It was four full hours before the Chilean team departed first. Having struggled in yesterday's heads up preliminaries, Chile began with only 20,000 chips. Despite desperate defensive efforts they were seen off by Taipei. Two hours later Norway, led by the Team PokerStars Pro Johnny Lodden, followed them to the rail, then Finland an hour after that.
Norway's captain, Johnny Lodden
After suffering in hands against the USA and Canada, the Italian team was unable to survive until the dinner break, their leader Luca Pagano, who had done well to keep spirits up from the rail throughout the event, unable to prevent their elimination in sixth.

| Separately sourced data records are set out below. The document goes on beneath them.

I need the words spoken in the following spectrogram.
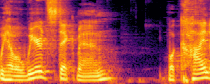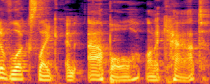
We have a weird stick man, what kind of looks like an apple on a cat,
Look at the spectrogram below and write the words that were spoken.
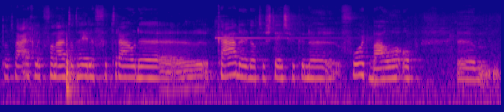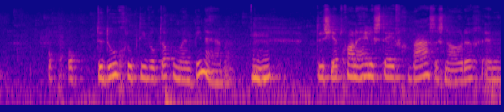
dat we eigenlijk vanuit dat hele vertrouwde uh, kader dat we steeds weer kunnen voortbouwen op um, op, op de doelgroep die we op dat moment binnen hebben. Mm -hmm. Dus je hebt gewoon een hele stevige basis nodig. En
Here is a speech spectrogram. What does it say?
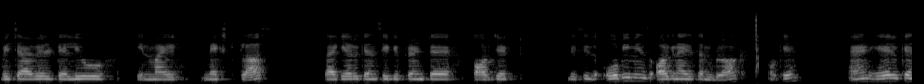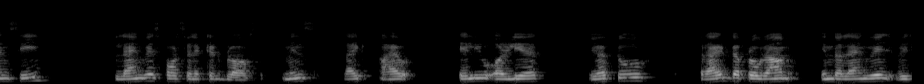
which i will tell you in my next class. Like here you can see different uh, object. This is ob means organization block okay? And here you can see language for selected blocks. Means like i have tell you earlier you have to write the program in the language which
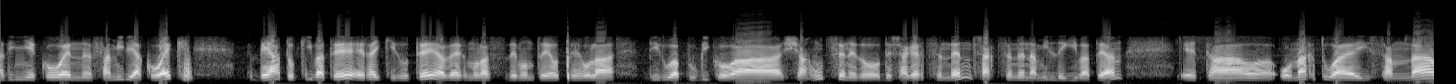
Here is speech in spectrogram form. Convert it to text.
adinekoen familiakoek behatoki bate eraiki dute, aber nolaz demonte otre hola dirua publikoa xahutzen edo desagertzen den, sartzen den amildegi batean, eta onartua izan da,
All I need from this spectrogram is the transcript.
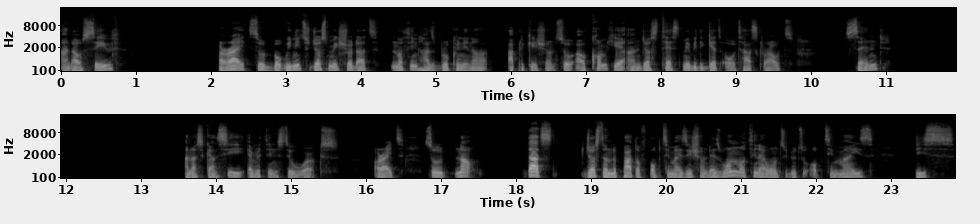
and I'll save. All right. So, but we need to just make sure that nothing has broken in our application. So I'll come here and just test maybe the get all task route, send. And as you can see, everything still works. All right. So now that's just on the part of optimization there's one more thing i want to do to optimize this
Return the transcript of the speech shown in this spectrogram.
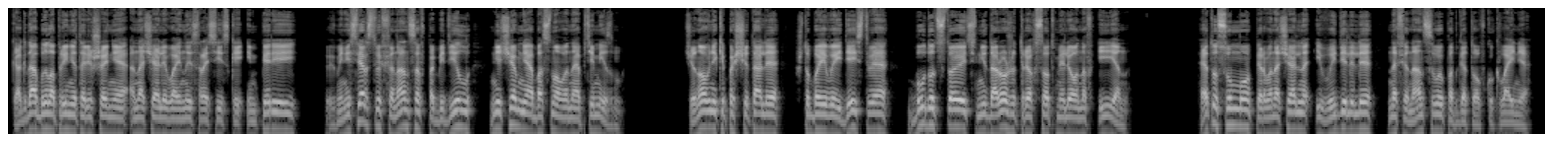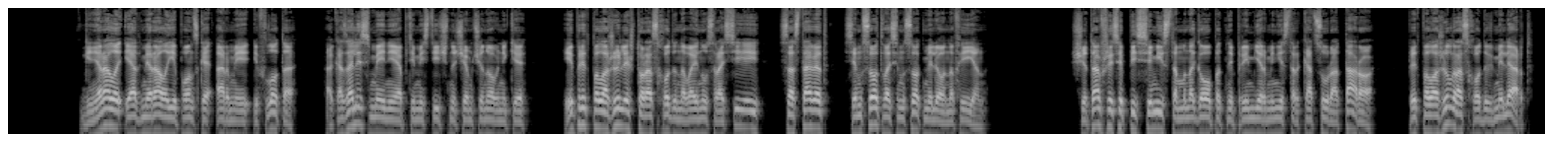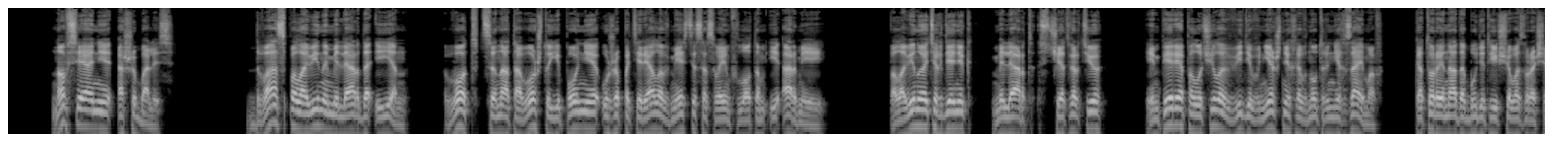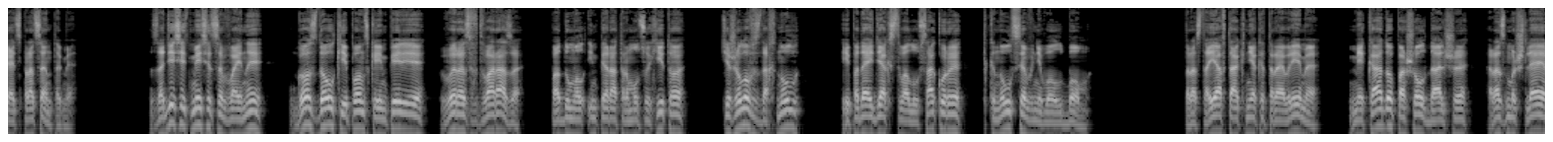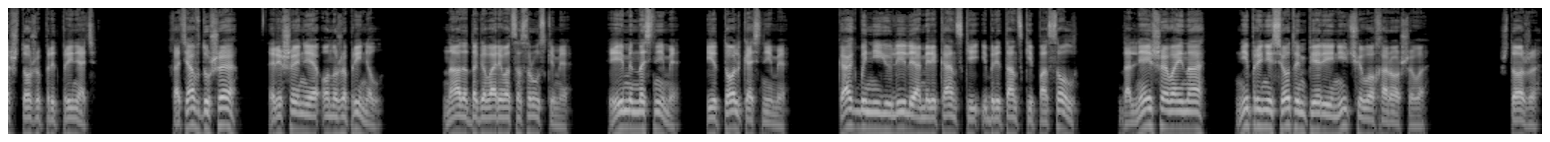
Когда было принято решение о начале войны с Российской империей, в Министерстве финансов победил ничем не обоснованный оптимизм. Чиновники посчитали, что боевые действия будут стоить не дороже 300 миллионов иен. Эту сумму первоначально и выделили на финансовую подготовку к войне. Генералы и адмиралы японской армии и флота оказались менее оптимистичны, чем чиновники, и предположили, что расходы на войну с Россией составят 700-800 миллионов иен. Считавшийся пессимистом многоопытный премьер-министр Кацура Таро предположил расходы в миллиард. Но все они ошибались. Два с половиной миллиарда иен. Вот цена того, что Япония уже потеряла вместе со своим флотом и армией. Половину этих денег, миллиард с четвертью, империя получила в виде внешних и внутренних займов, которые надо будет еще возвращать с процентами. За 10 месяцев войны госдолг Японской империи вырос в два раза, подумал император Муцухито, тяжело вздохнул и, подойдя к стволу сакуры, ткнулся в него лбом. Простояв так некоторое время, Микадо пошел дальше, размышляя, что же предпринять. Хотя в душе решение он уже принял. Надо договариваться с русскими. И именно с ними. И только с ними. Как бы ни юлили американский и британский посол, дальнейшая война не принесет империи ничего хорошего. Что же,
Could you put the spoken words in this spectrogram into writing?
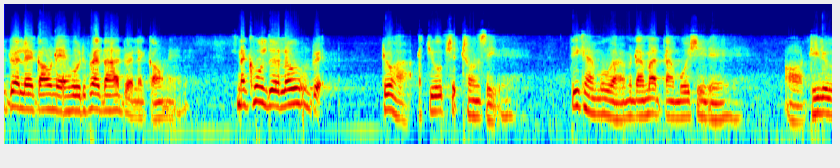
အတွက်လည်းကောင်းတယ်ဟိုတစ်ဖက်သားအတွက်လည်းကောင်းတယ်နှစ်ခုစလုံးအတွက် တို့ဟာအကျိုးဖြစ်ထွန်းစေတယ်တိခံမှုဟာအမတမတန်ဖိုးရှိတယ်။အော်ဒီလို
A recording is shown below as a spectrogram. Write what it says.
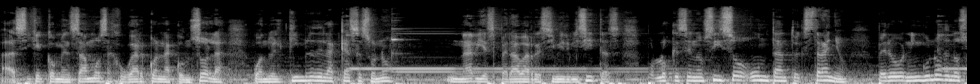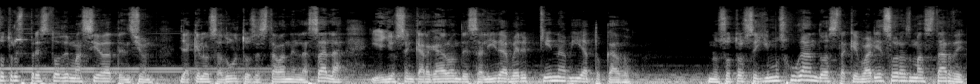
así que comenzamos a jugar con la consola cuando el timbre de la casa sonó. Nadie esperaba recibir visitas, por lo que se nos hizo un tanto extraño, pero ninguno de nosotros prestó demasiada atención, ya que los adultos estaban en la sala y ellos se encargaron de salir a ver quién había tocado. Nosotros seguimos jugando hasta que varias horas más tarde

Then came Germany.
If there was a player invented for the World Cup of Poker it is Jan Heitmann. From the moment the Team PokerStars Pro cheered heartily his team's second-hand-of-the-day walk, through to the Mexican wave he choreographed and an unfortunate if unintentional time out slow roll, Heitmann was the Cup's unofficial ring master. Was it going to be his show? Not quite.
Jan Heitmann celebrates a small but vital first pot
Despite starting second to last in chips they built a stack that at one point put them in the lead, the defending champs fell short of spinning the fairytale into a back to back win. Worthy champions became gracious fifth place finishers shortly after the dinner break.
Even before Taipei busted the USA captain, Wu's teammates were already making a hero of the Team PokerStars Pro who had played substitute twice to lift his team's fortunes. The USA were among the favourites, boasting some strong players, not least their determined captain Vanessa Rousso. But with a once mighty stack now reduced to all-in or nothing, Rousso had to act, opting to flip with pocket fours against Wu's K♣J♣, although admitting she'd have preferred to have conferred. The board delivered Taipei's flush on the river and their relief could have fizzed the lights. But it was nothing compared with what would come next. For what stood before them was a Canadian team equal to them in both talent, and in luck.
Led by Darus Suharto, Canada had romped along on day 1a and finished well in the heads-up on day 1b, always within sight of the leaders, reaching the final table today with 80,000 chips. Their team had been a mixture of poker newbies and veterans, all with a deep will to win, fuelled by a Canadian rail and a couple of cold ones. They'd had their luck, catching a seven in a massive hand against their southern neighbours USA that almost put them in the lead. Then they'd eliminated rivals Germany, who they'd beaten in the heads up round.
But then the slip sliding began: doubling Croatia before a final hand against Taipei, whose pocket kings could not be toppled. It sent them out in third place and gave Taipei that insurmountable lead.
Within minutes it was over. Croatia had come within a place of the title, but reluctantly settled for second. For Taipei outright joy, disbelief and a World Cup title.
So close for Croatia
This will be the story you read when the World Cup of Poker is brought up over the next 12 months. You'll read it when qualifying events start for World Cup VII in a few months, and you'll read this in about 11 and a half months before a new gaggle of teams tackle some pretty weird but entertaining rules. But the 2010 was the World Cup of Poker's best advert yet for what is poker for poker's sake, played with unparalleled heart.
That's enough sentimentality. Congratulations to Chinese Taipei; to Wan Hsan Lai, Wen-Hao Pan, Tsu-Chi Wang, Tseng Wei Ming and their captain Raymond Wu, the new World Cup of Poker champions.